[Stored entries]
· · · · ·
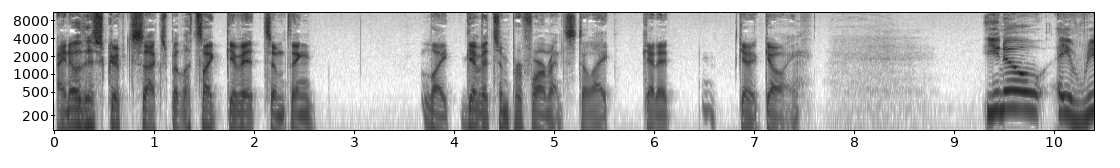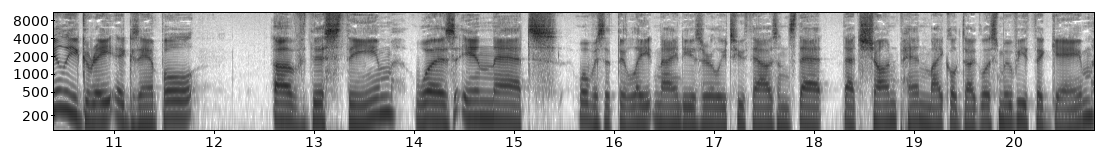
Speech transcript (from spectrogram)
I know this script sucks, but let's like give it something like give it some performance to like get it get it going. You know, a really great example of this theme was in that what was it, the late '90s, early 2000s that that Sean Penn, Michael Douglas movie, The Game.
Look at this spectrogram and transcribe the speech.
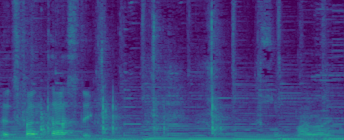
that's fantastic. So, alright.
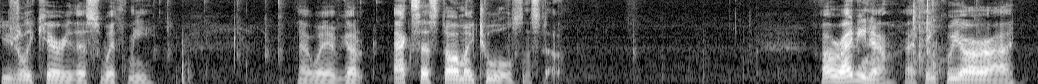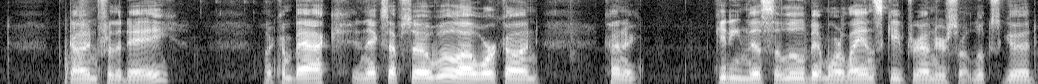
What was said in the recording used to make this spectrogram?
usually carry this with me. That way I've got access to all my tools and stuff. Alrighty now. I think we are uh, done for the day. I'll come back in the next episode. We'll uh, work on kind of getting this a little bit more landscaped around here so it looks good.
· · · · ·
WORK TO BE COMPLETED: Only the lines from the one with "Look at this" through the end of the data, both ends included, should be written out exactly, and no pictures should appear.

SOLUTION FOR THIS PROBLEM:
Look at this spectrogram and transcribe the speech.
that's fantastic. So, alright.
What was said in the recording used to make this spectrogram?
usually carry this with me. That way I've got access to all my tools and stuff. Alrighty now. I think we are uh, done for the day. I'll come back in the next episode. We'll uh, work on kind of getting this a little bit more landscaped around here so it looks good.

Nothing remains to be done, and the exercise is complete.